There’s an ugly bit of misinformation going around the Internet, that feelings of gender discomfort always get worse with age. I discovered it the other day in the comments to a New York Tines “Ethicist”column responding to an older trans person. The first comment was by a post-transition woman named Zoe Brain: “Gender Dysphoria varies in intensity, and is also progressive.”
It was echoed by another woman, Julie C. from Bala Cynwyd: “Trans is progressive, getting worse as the trans person gets older.”
The other night Natalie Reed tweeted this to me:
(Update: Natalie Reed was very angry when I tweeted her this post. She said that it’s basic Internet etiquette to ask before using someone’s tweets in a blog post, and that I damaged her ability to trust other trans people who reach out to her for help. Apparently she was under the impression I was asking for advice, not support. I honestly had no idea that some people followed this rule, and no intention of misleading her or abusing her trust.

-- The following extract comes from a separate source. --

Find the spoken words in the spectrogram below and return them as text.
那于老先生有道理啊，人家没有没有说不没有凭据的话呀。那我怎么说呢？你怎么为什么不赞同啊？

As soon as Reed complained to me I apologized and removed the references to her from this post. She ignored that and spent an hour subtweeting her misunderstandings about my intentions. After several months with no response, I am restoring the references to her statements.)

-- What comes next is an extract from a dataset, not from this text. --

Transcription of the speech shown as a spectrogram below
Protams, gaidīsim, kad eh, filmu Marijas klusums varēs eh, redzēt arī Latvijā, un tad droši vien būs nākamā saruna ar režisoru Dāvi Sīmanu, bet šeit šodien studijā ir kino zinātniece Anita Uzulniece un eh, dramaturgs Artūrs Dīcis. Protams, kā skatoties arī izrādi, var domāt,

The gist of this argument is that even if you’re not one of the “transition or die” trans people, if you don’t transition now you’ll eventually find yourself in that category. There’s also an idea (which I generally agree with) that if you’re going to transition the earlier the better. Put the two together, and you get an argument that every trans person should transition as soon as possible.

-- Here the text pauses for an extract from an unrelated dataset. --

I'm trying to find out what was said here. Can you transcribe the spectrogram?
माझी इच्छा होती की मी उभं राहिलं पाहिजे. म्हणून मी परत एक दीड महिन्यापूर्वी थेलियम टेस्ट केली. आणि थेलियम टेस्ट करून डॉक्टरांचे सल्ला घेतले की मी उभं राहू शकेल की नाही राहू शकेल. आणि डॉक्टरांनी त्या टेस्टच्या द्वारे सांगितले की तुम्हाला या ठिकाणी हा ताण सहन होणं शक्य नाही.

(I’m still not sure how you get from there to “anyone who doesn’t want to transition must not be trans,” but we can deal with that at some other point.)
For some people, feelings of gender discomfort and the desire to be the other gender definitely do get stronger over time. I’ve heard this from many trans people, and I don’t want to discount their experiences. But it’s not necessarily true, and it’s not automatically true.
Again we come back to the principle that no one really knows what’s going on with trans people, and no one will know until we get some kind of representative sample. Generalizations with “all” and “always” are simply not appropriate.
I personally find that my discomfort with being a man, and my desire to be a woman, are not even perfectly correlated with each other, much less constant over time. They both have their ups and downs, and I can connect some of those ups and downs to particular circumstances in my life, but not all of them. Reed is right in that they both keep coming back, even after thirty years or so, but she’s wrong in that on average they haven’t gotten more intense or more frequent.
This is again the problem of negative evidence: we can see that for some trans people it gets harder over time, but we don’t necessarily notice that for other people it doesn’t get harder. For every person who transitions or commits suicide, or even hangs on in quiet desperation, there may be one, or many, who lead relatively happy lives without transitioning, until they die. We just don’t know.
What we do know is that there are some people like me, for whom it hasn’t gotten harder. And that’s the thing about generalizations: they can be invalidated by even one counterexample.